If the method is carried out at a basic pH, that is to say advantageously between 9 and 10, preferably between 9.50 and 9.70, the cells isolated in majority in the blood sample are eosinophil granulocytes.
The present invention also relates to a reagent for implementing the method described above, characterized in that it comprises from 0.1 to 10 g/l, preferably from 0.5 to 5 g/l of polyoxyethylene 9-lauryl ether.
Such reagent can thus be used for differentiating and isolating granulocyte cells, eosinophils and basophils.

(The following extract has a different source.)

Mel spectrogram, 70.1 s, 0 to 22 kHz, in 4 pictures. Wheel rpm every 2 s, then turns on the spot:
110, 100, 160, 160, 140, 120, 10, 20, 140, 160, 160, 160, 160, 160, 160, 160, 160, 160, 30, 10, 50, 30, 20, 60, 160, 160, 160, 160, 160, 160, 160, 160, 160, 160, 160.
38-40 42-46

It advantageously comprises, for the isolation of basophil granulocytes, phthalic acid and/or hydrochloric acid. It therefore advantageously comprises from 0.5 to 3 g/l of phthalic acid, preferably from 1 to 2 g/l. Hydrochloric acid can be added, in relation to the quantities of phthalic acid, in order to have an acid pH, preferably between 2 and 3.5.
For the isolation of eosinophil granulocytes, the lysis solution may comprise, in addition to polyoxyethylene 9-lauryl ether, sodium hydroxide and sodium tetraborate.
Finally, the present invention relates to a method for counting sub-populations of leucocytes in a blood sample, characterized in that said sample is treated according to the method described above, and the cells which have not been lysed are counted.
The method of differentiation and isolation according to the present invention may be implemented by simply mixing, preferably between 20° C. and 60° C., especially at 40° C., a blood sample and a reagent whose composition was given above;
Advantageously, the sample:reagent ratio lies between 1:125 and 1:150.
The cells which are not lysed can be counted by any means available to the man skilled in the art, in particular by measuring impedance.
Polyoxyethylene 9-lauryl ether can be obtained from the Sigma company (La Verpilliere, France) which markets the product under reference P 9641.
The present method may in particular be implemented on cytometric counting apparatus marketed by the Sysmex and ABX companies, or by the applicant, and in general on counters which use the principle of measuring resistivity (impedance).
The present method offers the following advantages:
it provides selective, rapid lysis of all red cells present in the sample and of white cell populations with the exception of basophil granulocytes, in an acid medium, and of eosinophil granulocytes in a basic medium.
the lysates of the blood samples treated according to this method have negligible quantities of debris in comparison with the methods described in the prior art, and
it is reproducible,
it achieves lysis of the cells, other than the eosinophils or basophils, within a sufficiently short period of time to allow the method to be adapted for use on automated cytometric counters or automated haematology apparatus,
it only requires one lysis product, polyoxyethylene 9-lauryl ether, which considerably simplifies the formulation of reagents.
The present invention is illustrated by the following example:
The blood sample, in a volume of 30 μl, is treated with 4 ml of reagent having the following composition:
______________________________________Polyoxyethylene 9-lauryl ether: 2 g/lPhthalic acid 1.5 g/l1N HCl: Sufficient to obtain a pH of 2.8Distilled water: Sufficient to make up to 1 liter______________________________________
An anti-oxidant and a preservative agent may be added to this reagent.
The reaction was carried out at a temperature of 40° C.
Immediate lysis of the erythrocytes was observed, followed by progressive lysis of all the leucocytes with the exception of the basophil granulocytes. The lysis time was 15 seconds.
The sample thus treated was analyzed on a HYCEL HEMA 5 automated cytometer.
Analysis showed that the method according to the invention can allow differentiation between the basophil granulocytes and cell debris.
A second sample was treated under the same conditions for 30 seconds. Microscopic examination verified that only the basophil granulocytes remained intact, which confirmed the selectivity of this lysis reagent.